Breathing Techniques for Exercise: Heavy Lifting
The best breathing technique for heavy lifting is the valsalva maneuver. This is essentially when you make a forceful attempt to exhale, while actually holding your breath. This should be used for low rep cycles when they weight is extremely heavy. Basically, you are bracing yourself to lift a very heavy load.
A big questions surrounding the valsalva maneuver is does it increase your strength? There was an interesting study done in 2009 comparing the valsalva maneuver to regular breathing in instances where a person was lifting 80 to 100% of their max PR weight. This study found that by using the valsalva maneuver to stabilize the core, it increased strength in the shoulders, elbows, quads and hamstrings!
How to Perform the Valsalva Maneuver
As always, you need to be checking with your physician before you start these types of exercises, especially under a very heavy load. To perform the valsalva maneuver you are going to take a big inhale. Close your mouth and purse your lips tightly. Then you want to bear down and push your belly out. Almost like you’re creating a food baby with air. This is done in short spurts, usually about 10 to 15 seconds.
For more information regarding how to properly perform the valsalva maneuver please check out our YouTube page.
Breathing Techniques for Exercise: HIIT, Metcons and Cross Training
There are a few different breathing techniques we will be discussing in this next section. These techniques include: anatomical vs. biomechanical breathing, system air breathing, and box breathing or tactical breathing. For each of the above techniques we will discuss what they are best suited for and how to perform them.

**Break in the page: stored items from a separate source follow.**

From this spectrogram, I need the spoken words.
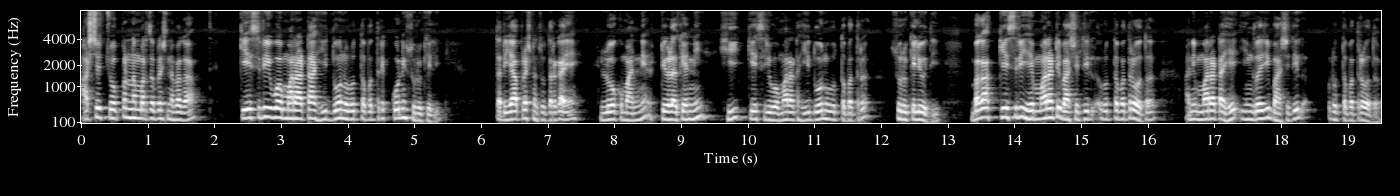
आठशे चोपन्न नंबरचा प्रश्न बघा. केसरी व मराठा ही दोन वृत्तपत्रे कोणी सुरू केली? तर या प्रश्नाचं उत्तर काय आहे? लोकमान्य टिळक यांनी ही केसरी व मराठा ही दोन वृत्तपत्र सुरू केली होती. बघा केसरी हे मराठी भाषेतील वृत्तपत्र होतं आणि मराठा हे इंग्रजी भाषेतील वृत्तपत्र होतं.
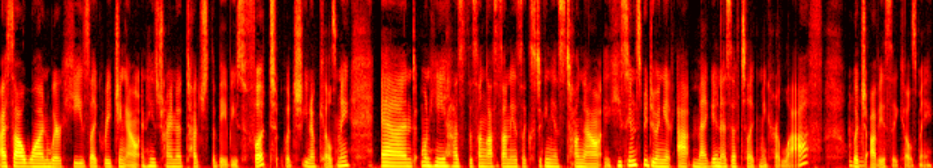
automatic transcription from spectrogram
I saw one where he's like reaching out and he's trying to touch the baby's foot, which, you know, kills me. And when he has the sunglasses on, he's like sticking his tongue out. He seems to be doing it at Meghan as if to like make her laugh, which obviously kills me.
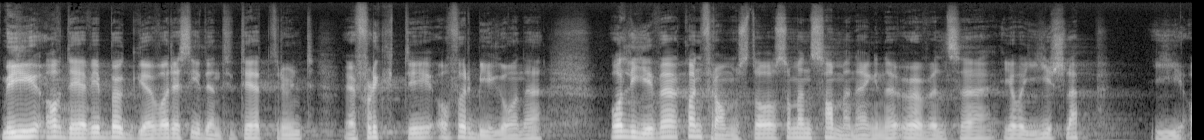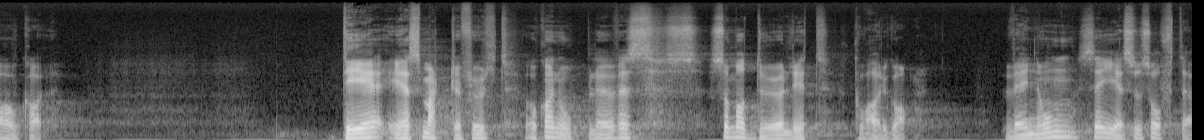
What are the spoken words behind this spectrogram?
Mye av det vi bygger vår identitet rundt, er flyktig og forbigående, og livet kan framstå som en sammenhengende øvelse i å gi slipp, gi avkall. Det er smertefullt og kan oppleves som å dø litt hver gang. Vend om, sier Jesus ofte.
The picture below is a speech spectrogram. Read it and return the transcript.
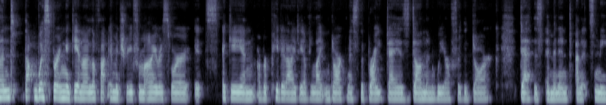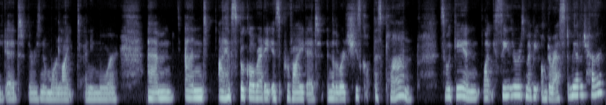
and that whispering again i love that imagery from iras where it's again a repeated idea of light and darkness. The bright day is done and we are for the dark. Death is imminent and it's needed. There is no more light anymore. Um, and i have spoke already is provided. In other words she's got this plan. So again like caesar has maybe underestimated her.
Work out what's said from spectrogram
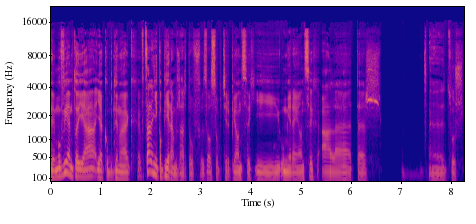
Y, mówiłem to ja, Jakub Dymek. Wcale nie popieram żartów z osób cierpiących i umierających, ale też y, cóż.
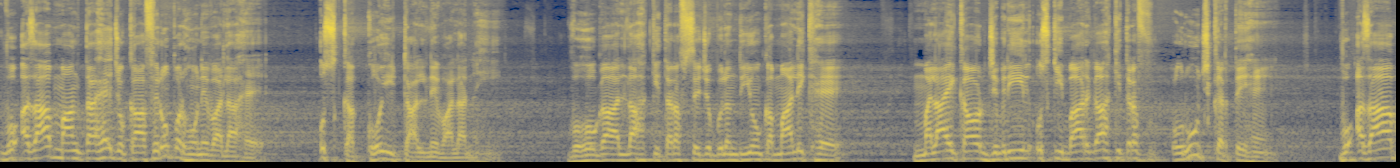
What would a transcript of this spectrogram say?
وہ عذاب مانگتا ہے جو کافروں پر ہونے والا ہے۔ اس کا کوئی ٹالنے والا نہیں۔ وہ ہوگا اللہ کی طرف سے جو بلندیوں کا مالک ہے۔ ملائکہ اور جبریل اس کی بارگاہ کی طرف عروج کرتے ہیں۔ وہ عذاب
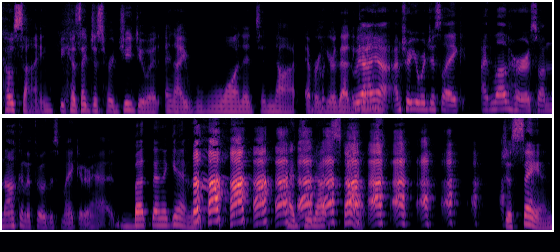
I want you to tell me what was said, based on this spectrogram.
co-sign because I just heard you do it, and I wanted to not ever hear that again. Yeah, yeah. I'm sure you were just like, I love her, so I'm not going to throw this mic at her head. But then again, Had you not stopped. just saying.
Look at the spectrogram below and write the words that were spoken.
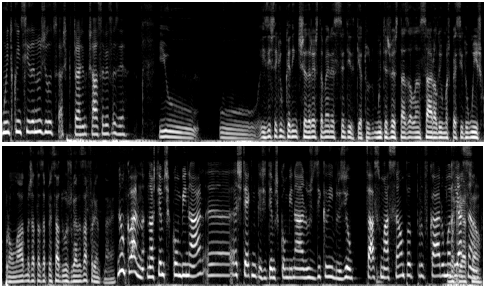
muito conhecida no judo. Acho que toda a gente gostava de saber fazer. E o, o- Existe aqui um bocadinho de xadrez também nesse sentido, que é tu muitas vezes estás a lançar ali uma espécie de um isco para um lado, mas já estás a pensar duas jogadas à frente, não é? Não, claro, nós temos que combinar eh, as técnicas e temos que combinar os desequilíbrios. Eu faço uma ação para provocar uma, Uma reação. reação.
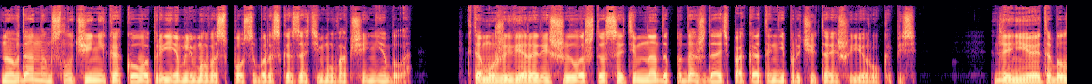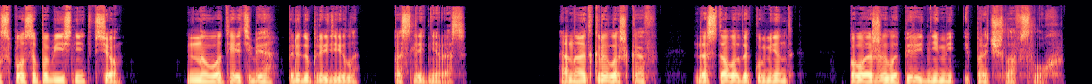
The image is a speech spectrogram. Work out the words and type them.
Но в данном случае никакого приемлемого способа рассказать ему вообще не было. К тому же Вера решила, что с этим надо подождать, пока ты не прочитаешь ее рукопись. Для нее это был способ объяснить все. Но вот я тебе предупредила последний раз. Она открыла шкаф, достала документ, положила перед ними и прочла вслух.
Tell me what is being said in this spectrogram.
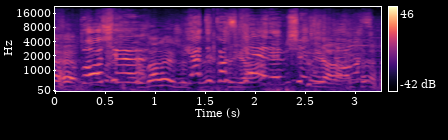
Boże, Zależy, ja czy- tylko czy z ja, Gerem się czy ja. witam.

This occurs whenever the inhale is matched with the eccentric phase of a movement and the exhale is matched with the concentric phase of a movement. Let’s describe this concept by working through a squat. You will inhale on the eccentric phase, then lowering into the squat, and you will exhale on the concentric phase, the upward phase.
This increases intra abdominal pressure, similar to the valsalva maneuver mentioned above. The increased abdominal pressure stabilizes the core and allows you to explode more effectively out of your squat. This breathing technique is excellent for strength training with weight less than 80% of your max and tempo work.

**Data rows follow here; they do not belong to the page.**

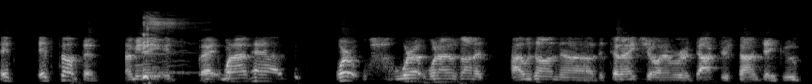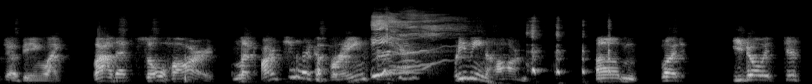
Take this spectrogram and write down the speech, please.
it's it's something i mean it's when i've had where where when i was on a i was on uh, the tonight show and i remember dr sanjay gupta being like wow that's so hard i'm like aren't you like a brain surgeon what do you mean hard? Um, but you know, it's just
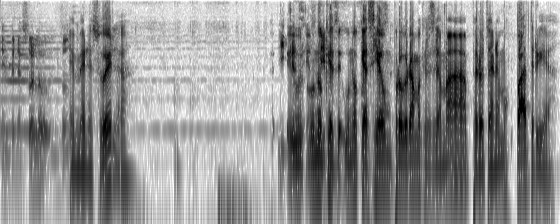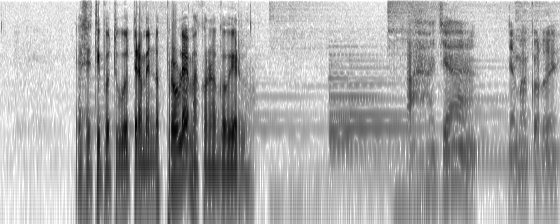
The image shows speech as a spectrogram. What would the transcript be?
¿En Venezuela o en dónde? En Venezuela. ¿Y qué Un- hacía el Uno que, uno que hacía un programa que se llama Pero tenemos patria. Ese tipo tuvo tremendos problemas con el gobierno. Ah, ya. Ya me acordé.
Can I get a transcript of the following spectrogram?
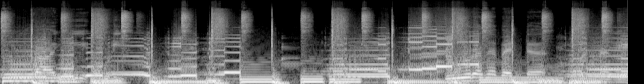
ತುಂಬಾಗಿ ಕುಡಿ ದೂರದ ಬೆಟ್ಟ ನುಣ್ಣಗೆ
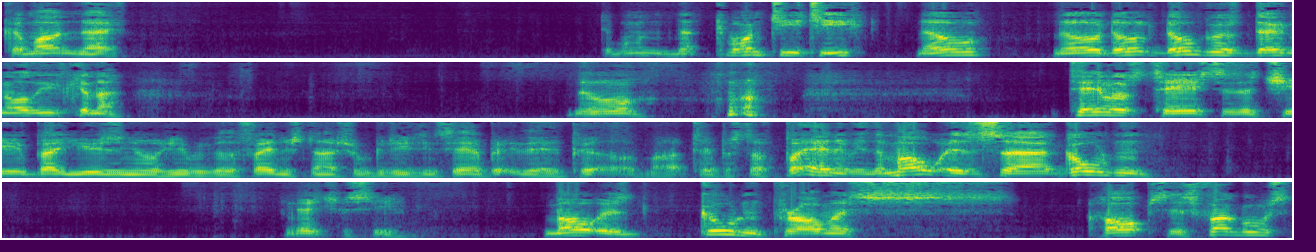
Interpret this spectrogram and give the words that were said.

This is essentially the opposite of biomechanical breathing. So you are going to exhale on the eccentric phase and inhale on the concentric phase. This is used to relax into a movement. The inhale on the concentric phase of the movement allows your muscles doing the work to be assisted by the movement of the rib cage.

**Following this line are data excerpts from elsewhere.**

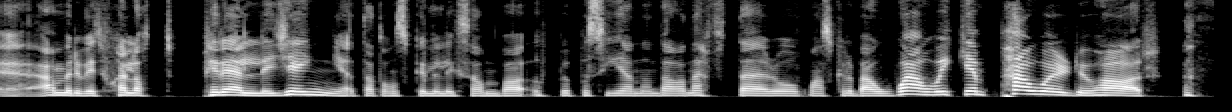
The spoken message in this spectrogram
eh, ja, men du vet, Charlotte Pirelli-gänget. Att de skulle liksom vara uppe på scenen dagen efter och man skulle bara wow vilken power du har.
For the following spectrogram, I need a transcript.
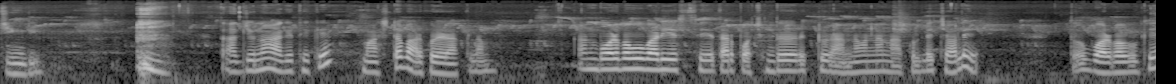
চিংড়ি। তার জন্য আগে থেকে মাছটা বার করে রাখলাম। কারণ বড়বাবু বাড়ি এসছে, তার পছন্দের একটু রান্না বান্না না করলে চলে। তো বড়বাবুকে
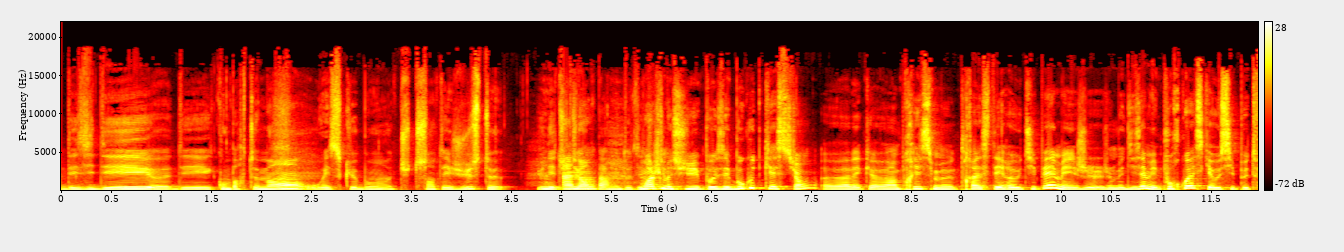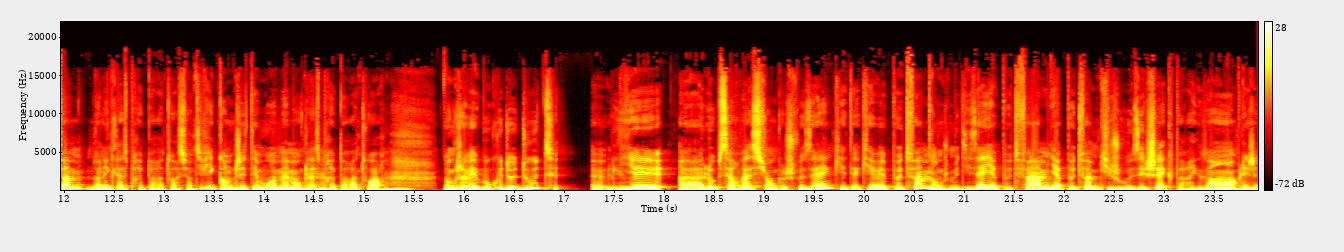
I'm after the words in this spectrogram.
des idées, euh, des comportements ou est-ce que bon tu te sentais juste une ah étudiante parmi d'autres étudiants Moi, je me suis posé beaucoup de questions euh, avec euh, un prisme très stéréotypé, mais je, je me disais mais pourquoi est-ce qu'il y a aussi peu de femmes dans les classes préparatoires scientifiques quand j'étais moi-même en classe mhm. préparatoire? Mhm. Donc j'avais beaucoup de doutes euh, lié à l'observation que je faisais, qui était qu'il y avait peu de femmes. Donc je me disais, il y a peu de femmes, il y a peu de femmes qui jouent aux échecs, par exemple. Et je,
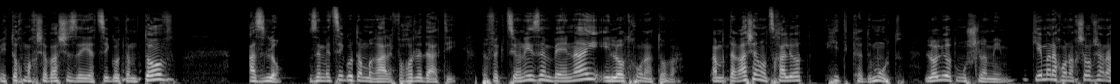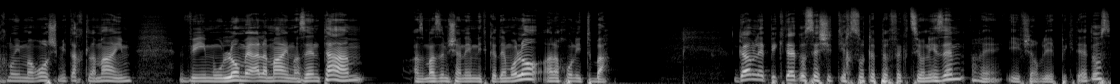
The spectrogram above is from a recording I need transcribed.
מתוך מחשבה שזה יציג אותם טוב? אז לא, זה מציג אותם רע, לפחות לדעתי. פרפקציוניזם בעיניי היא לא תכונה טובה. המטרה שלנו צריכה להיות התקדמות, לא להיות מושלמים. כי אם אנחנו נחשוב שאנחנו עם הראש מתחת למים, ואם הוא לא מעל המים אז אין טעם, אז מה זה משנה אם נתקדם או לא? אנחנו נטבע. גם לאפיקטטוס יש התייחסות לפרפקציוניזם, הרי אי אפשר בלי אפיקטטוס,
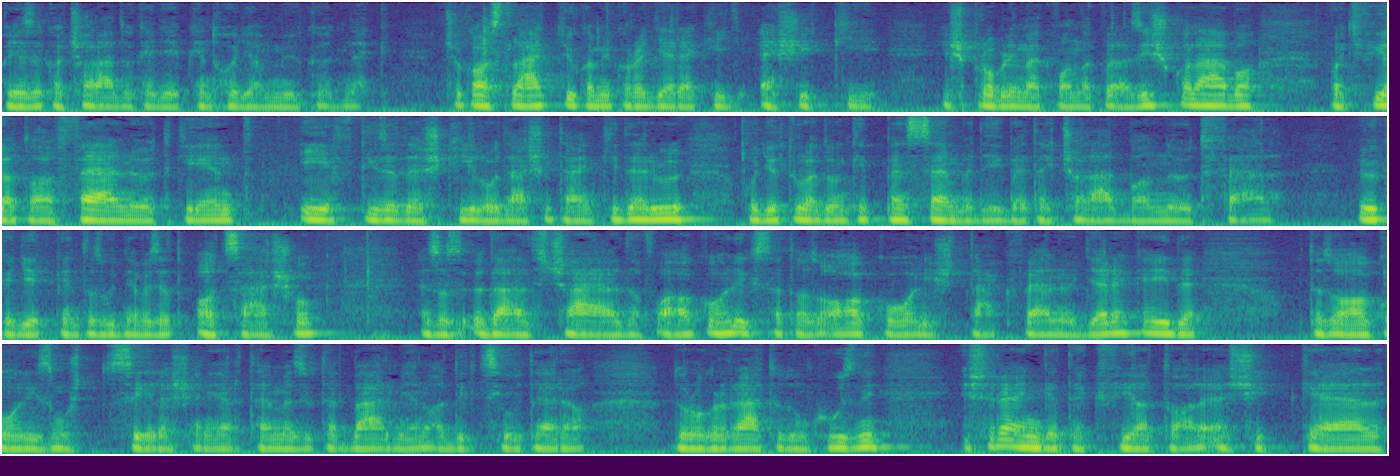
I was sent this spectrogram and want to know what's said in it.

This is a simple technique used by those participating in crossfit. You breathe in through your nose and out through your mouth using the pendulum principle. You breathe in for 4 seconds, then out for 4 seconds. There is no pause or hold in between the inhale and exhale. This technique also works well for runners.
Interestingly enough, but using these techniques and breathing more efficiently, you are going to increase your endurance and speed up recovery time.
This is the last breathing technique I will be discussing, and again it is super simple. This technique is also known as tactical breathing or the Navy Seal breathing technique. This form of breathing is great for regaining control of your mind in a stressful situation, or just to help you relax or meditate.
To perform this technique, you are going to inhale for 4 seconds, hold your breath for 4 seconds, exhale for 4 seconds, leave your lungs empty for 4 seconds. One place I like to apply this technique is when I am putting my son to bed. If I control my breathing, he will match mine and calm himself down to go to sleep.
For videos of the mentioned breathing techniques please check out our Youtube page. For more information about Mobility Athletes please check out our website.